“Well, first of all, my mama would never be in that situation. But if she were, and I saw footage, I’d probably gather more facts before letting my emotions get involved. That’s what mature adults do.”
I’m still trying to figure out how Quavo is being portrayed as the villainous “toxic male.” If he’s “toxic,” then how should we describe his ex boo?
There are people – mostly women – who watched that video, rewatched it, went to sleep, woke up, watched the video again, drove to work, watched the video a forth time during lunch, went home, watched it again on TMZ, and they still believe poor Quavo deserves all the blame.
It’s mind-blowing 🤯. Honestly, as a man, I’m a little worried.
At this point, it seems fair to say that men will always be judged harshly when they’re involved in domestic disputes, especially when these incidents become physical or violent.
I know a guy who spent weeks in jail because of a domestic violence charge. I’ve also met someone who once called the police on his girlfriend after SHE ATTACKED HIM. Ultimately he was arrested, not her.
Both guys told me the same thing – “nigga, she attacked first!”
I guess it’s okay for a man to be harmed in these situations, or verbally assaulted, but it seems there’s a different set of standards for women who initiate violence against their partners.
The narrative is so biased and one sided that Quavo is being condemned like he’s Ike Turner, even though the video clearly shows that he wasn’t the aggressor.
The backlash he’s getting actually points to a larger issue. It’s disturbing that millions of people have been able to watch a private incident unfold between two former lovers, and worse, there’s dialogue and speculation brewing on Twitter about it.

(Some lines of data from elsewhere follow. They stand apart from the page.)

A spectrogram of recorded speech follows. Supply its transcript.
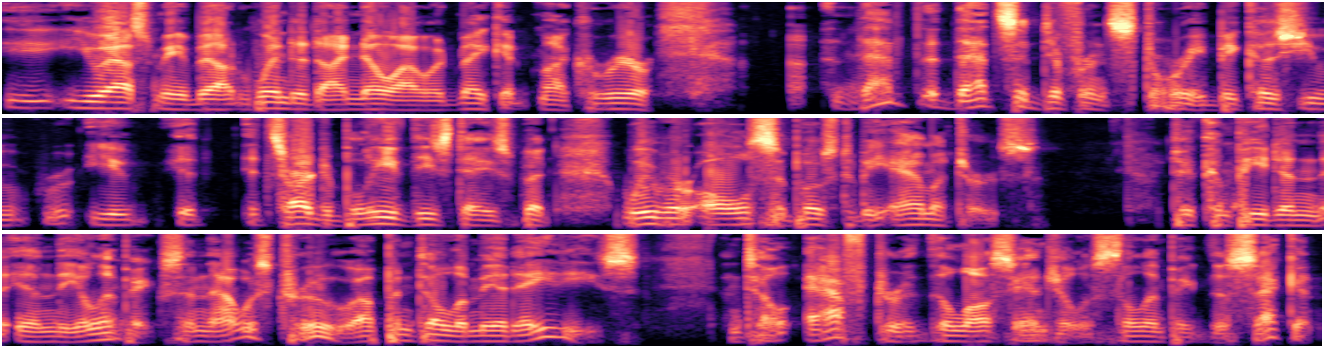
you asked me about when did I know I would make it my career. Uh, that that's a different story because you you it, it's hard to believe these days, but we were all supposed to be amateurs to compete in in the Olympics, and that was true up until the mid '80s, until after the Los Angeles Olympic, the second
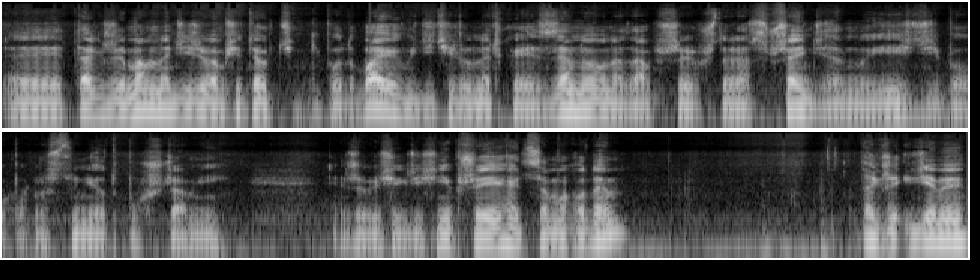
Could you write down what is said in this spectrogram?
E, Także mam nadzieję, że Wam się te odcinki podobają. Jak widzicie, Runeczka jest ze mną. Ona zawsze już teraz wszędzie ze mną jeździ, bo po prostu nie odpuszcza mi, żeby się gdzieś nie przejechać samochodem. Także idziemy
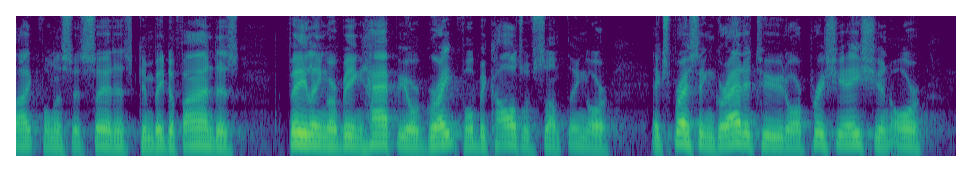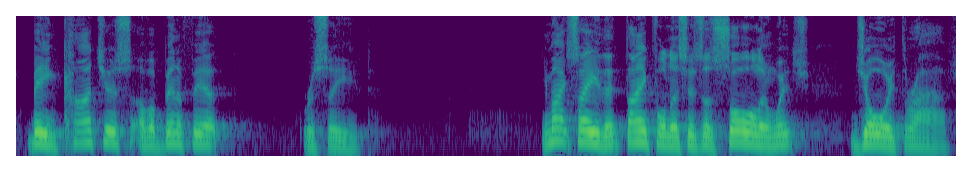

The expression “mind your own business” seems like comedy in a world that’s dominated by social media.
Chris Brown and Rihanna’s infamous fistfight would’ve probably remained a private matter had it occurred before the birth of Twitter and Facebook, but when photographs of her severely battered face emerged for everyone to see, the altercation and their relationship became fodder for radio hosts, tabloid journalists and social media trolls nationwide.
There was a similar public reaction to the footage that surfaced of rapper Jay Z defending himself against several punches and kicks viciously thrown at him by his sister-in-law Solange Knowles, while his wife, Beyoncé, quietly watched in the corner of an elevator they were all sharing.
The incident generated so much discussion on social media that Beyoncé shrewdly – and perhaps to defend herself – created an album in which she uses a verse to stave off speculation about why the violence between her sister and husband occurred.
The future will likely bring more incidents like these, and people like me will continue to write stories about other people’s personal dramas and relationship woes. It’s a nasty business – but hey, that’s life in 2021.
I know one thing – Derrick Jaxn needs to send Quavo a gift basket. We’d still be clowning his fake ass if elevators didn’t have cameras in them. Just sayin.
Cory A. Haywood, is a freelance writer and expert on Negro foolishness. Contact him via: firstname.lastname@example.org and/or visit his blog: www.enterthehat.com, or send him a message on Twitter: @coryahaywood